6.The client installs the TGT for use until it expires. The client also decrypts the symmetric key using a hash of the user’s password.
Kerberos is a versatile authentication mechanism that works over local LANs, remote access, and client-server resource requests. However, Kerberos presents a single point of failure—the KDC. If the KDC is compromised, the secret key for every system on the network is also compromised. Also, if a KDC goes offline, no subject authentication can occur.
Client wants to access an object, such as a resource hosted on the network, it must request a ticket through the Kerberos server
1.The client sends its TGT back to the KDC with a request for access to the resource.
2.The KDC verifies that the TGT is valid and checks its access control matrix to verify that the user has sufficient privileges to access the requested resource.
3.The KDC generates a service ticket and sends it to the client.
4.The client sends the ticket to the server or service hosting the resource.
5.The server or service hosting the resource verifies the validity of the ticket with the KDC.
6.Once identity and authorization is verified, Kerberos activity is complete. The server or service host then opens a session with the client and begins communications or data transmission.
Ports that are important to spot visually as their number
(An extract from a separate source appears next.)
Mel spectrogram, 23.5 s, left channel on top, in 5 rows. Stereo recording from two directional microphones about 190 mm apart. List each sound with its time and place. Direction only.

Telnet, TCP Port 23 This is a terminal emulation network application that supports remote connectivity for executing commands and running applications but does not support transfer of files.
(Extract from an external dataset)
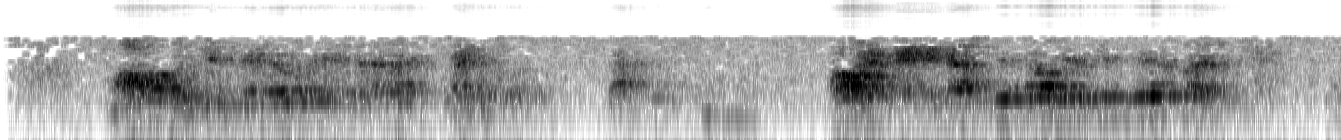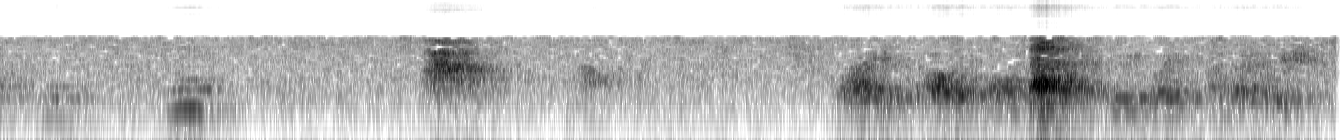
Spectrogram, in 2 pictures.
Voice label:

File Transfer Protocol (FTP), TCP Ports 20 and 21 This is a network application that supports an exchange of files that requires anonymous or specific authentication.
Trivial File Transfer Protocol (TFTP), UDP Port 69 This is a network application that supports an exchange of files that does not require authentication.
Simple Mail Transfer Protocol (SMTP), TCP Port 25 This is a protocol used to transmit email messages from a client to an email server and from one email server to another.
Post Office Protocol (POP3), TCP Port 110 This is a protocol used to pull email messages from an inbox on an email server down to an email client.
Internet Message Access Protocol (IMAP), TCP Port 143 This is a protocol used to pull email messages from an inbox on an email server down to an email client. IMAP is more secure than POP3 and offers the ability to pull headers down from the email server as well as to delete messages directly off the email server without having to download to the local client first.
Dynamic Host Configuration Protocol (DHCP), UDP Ports 67 and 68 DHCP uses port 67 for server point-to-point response and port 68 for client request broadcasts. It is used to assign TCP/IP configuration settings to systems upon bootup. DHCP enables centralized control of network addressing.
Ports that are important to spot visually as their number
Hypertext Transport Protocol (HTTP), TCP Port 80 This is the protocol used to transmit web page elements from a web server to web browsers.
Secure Sockets Layer (SSL), TCP Port 443 (for HTTP Encryption) This is a VPN-like security protocol that operates at the Transport layer. SSL was originally designed to support secured web communications (HTTPS) but is capable of securing any Application layer protocol communications.
Line Print Daemon (LPD), TCP Port 515 This is a network service that is used to spool print jobs and to send print jobs to printers.
X Window, TCP Ports 6000–6063 This is a GUI API for command-line operating systems.
Bootstrap Protocol (BootP)/Dynamic Host Configuration Protocol (DHCP), UDP Ports 67 and 68 This is a protocol used to connect diskless workstations to a network through the auto assignment of IP configuration and download of basic OS elements. BootP is the forerunner to Dynamic Host Configuration Protocol (DHCP).
Network File System (NFS), TCP Port 2049 This is a network service used to support file sharing between dissimilar systems.
Simple Network Management Protocol (SNMP), UDP Port 161 (UDP Port 162 for Trap Messages) This is a network service used to collect network health and status information by polling monitoring devices from a central monitoring station.